"He's a guy that from the day that I walked in the door here has done nothing but make plays," Dolphins first-year head coach Tony Sparano said. "Every practice that I'm out there, Camarillo separates from somebody, makes a play, dives for a ball, makes a great catch, beats somebody that he's not maybe on paper not supposed to beat in man-to-man coverage."

(Read full post)

Posted by's Tim Graham

Buffalo Bills

Miami Dolphins

New England Patriots

New York Jets

Posted by's Tim Graham

New York Jets

Buffalo Bills

Miami Dolphins

New England Patriots

Posted by's Tim Graham

New England Patriots

Buffalo Bills

Miami Dolphins

New York Jets

Posted by's Tim Graham

 Rob Tringali/Sportschrome/Getty Images
 Could being reunited with Bill Parcells get former Cowboys receiver Terry Glenn back on track?

The Miami Dolphins are willing to take a chance on oft-injured WR Terry Glenn.

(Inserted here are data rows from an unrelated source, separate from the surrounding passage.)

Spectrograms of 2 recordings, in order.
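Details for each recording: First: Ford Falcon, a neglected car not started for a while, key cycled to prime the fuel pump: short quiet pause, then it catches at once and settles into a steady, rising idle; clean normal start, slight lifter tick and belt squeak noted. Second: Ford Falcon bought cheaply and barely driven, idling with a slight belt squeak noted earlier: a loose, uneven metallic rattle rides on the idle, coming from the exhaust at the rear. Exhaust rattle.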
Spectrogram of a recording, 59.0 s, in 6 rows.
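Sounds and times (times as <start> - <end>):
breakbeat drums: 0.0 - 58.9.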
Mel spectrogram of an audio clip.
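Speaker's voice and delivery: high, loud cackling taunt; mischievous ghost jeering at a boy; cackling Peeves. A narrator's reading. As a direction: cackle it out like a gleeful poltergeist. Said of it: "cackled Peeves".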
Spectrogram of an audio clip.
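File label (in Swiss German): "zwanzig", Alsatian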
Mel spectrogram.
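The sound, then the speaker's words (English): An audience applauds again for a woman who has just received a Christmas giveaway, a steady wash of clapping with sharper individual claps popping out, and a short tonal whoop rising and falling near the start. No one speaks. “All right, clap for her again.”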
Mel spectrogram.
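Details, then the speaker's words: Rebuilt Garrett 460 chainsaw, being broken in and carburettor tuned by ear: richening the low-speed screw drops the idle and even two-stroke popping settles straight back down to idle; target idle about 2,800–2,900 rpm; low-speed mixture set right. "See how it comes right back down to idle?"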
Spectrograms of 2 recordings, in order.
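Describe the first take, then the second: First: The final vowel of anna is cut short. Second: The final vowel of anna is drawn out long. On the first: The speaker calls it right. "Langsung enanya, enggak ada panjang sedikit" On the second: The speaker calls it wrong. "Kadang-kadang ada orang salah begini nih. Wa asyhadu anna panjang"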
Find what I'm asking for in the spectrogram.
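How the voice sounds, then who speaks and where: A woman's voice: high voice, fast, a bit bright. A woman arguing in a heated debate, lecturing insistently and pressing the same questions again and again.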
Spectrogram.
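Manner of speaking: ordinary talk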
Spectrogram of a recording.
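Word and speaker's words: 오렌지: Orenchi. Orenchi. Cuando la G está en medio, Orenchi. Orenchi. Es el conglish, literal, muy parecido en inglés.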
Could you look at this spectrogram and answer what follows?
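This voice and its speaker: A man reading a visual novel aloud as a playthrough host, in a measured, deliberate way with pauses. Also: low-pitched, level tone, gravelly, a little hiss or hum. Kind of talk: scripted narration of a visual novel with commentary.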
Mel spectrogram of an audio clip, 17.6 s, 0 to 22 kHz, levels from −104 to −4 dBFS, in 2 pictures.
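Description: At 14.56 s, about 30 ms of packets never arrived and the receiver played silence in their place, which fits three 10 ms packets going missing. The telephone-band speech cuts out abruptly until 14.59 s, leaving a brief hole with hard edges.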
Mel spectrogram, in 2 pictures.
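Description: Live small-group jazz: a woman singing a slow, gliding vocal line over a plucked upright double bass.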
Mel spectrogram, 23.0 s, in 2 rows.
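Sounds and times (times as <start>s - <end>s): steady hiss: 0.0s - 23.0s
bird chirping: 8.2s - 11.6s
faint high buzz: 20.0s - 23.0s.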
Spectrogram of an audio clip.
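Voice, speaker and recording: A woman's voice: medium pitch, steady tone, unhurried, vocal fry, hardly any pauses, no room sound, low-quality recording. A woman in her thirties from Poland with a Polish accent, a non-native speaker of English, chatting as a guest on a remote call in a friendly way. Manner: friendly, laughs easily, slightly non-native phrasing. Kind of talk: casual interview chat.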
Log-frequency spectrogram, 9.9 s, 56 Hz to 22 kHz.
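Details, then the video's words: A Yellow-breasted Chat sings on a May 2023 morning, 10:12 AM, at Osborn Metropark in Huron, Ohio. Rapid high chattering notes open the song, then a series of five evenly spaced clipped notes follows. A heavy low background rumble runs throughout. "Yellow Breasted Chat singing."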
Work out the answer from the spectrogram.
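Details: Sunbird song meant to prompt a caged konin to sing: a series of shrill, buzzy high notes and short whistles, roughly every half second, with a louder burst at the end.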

Mac Engel of the Fort Worth Star-Telegram is reporting the former Dallas Cowboys receiver is about to rejoin Bill Parcells again. Engel cited two unnamed sources in his story out of Oxnard, Calif., where the Cowboys are holding camp.

The signing would reunite Glenn and Parcells a third time. Parcells, now the Dolphins football operations boss, coached Glenn with the New England Patriots and the Cowboys.

Yes, Glenn is the player Parcells once referred to as "she," but Glenn eventually won him over. Ninety catches for 1,132 yards as a rookie will do that. Glenn, who turned 34 last week, has amassed 1,000 receiving yards four times in his 12 NFL seasons. He caught 70 passes for 1,047 yards and six touchdowns two seasons ago.

The Cowboys cut Glenn on Friday over concerns about his right knee. He underwent two surgeries last year and missed 15 games. But when Glenn was healthy, Dolphins coach Tony Sparano was impressed.

Sparano, who spent the previous five seasons as a highly involved Cowboys offensive assistant, was asked about Glenn on Saturday. He agreed Glenn could be a dangerous threat for somebody.

"That's the way he looked," Sparano said of Glenn's late-season return in '07. "He looked like the Terry Glenn that I knew."

Glenn's value would be enhanced if he can be a mentor to fellow Ohio State product Ted Ginn Jr., a receiver and return specialist the Dolphins selected ninth overall last year.

Posted by's Tim Graham

Buffalo Bills

Miami Dolphins

New England Patriots

  • The Patriots announced Saturday morning they have signed rookie OL Lav Bauta two days after cutting him. The move was possible because veteran OL Gene Mruczkowski has retired.
  • The biggest positional question mark of Patriots camp is at left cornerback, and injury-prone Fernando Bryant heads into camp the favorite to win the job vacated by Asante Samuel.
  • TE Ben Watson claims his surgically repaired right ankle is doing fine.
  • New TE Marcus Pollard sounds like he'll do whatever it takes to get involved in the offense: "If [Tom Brady] tells me to hide eggs, I'm hiding eggs even if it's not Easter." What about candy corn when it's not Halloween?

New York Jets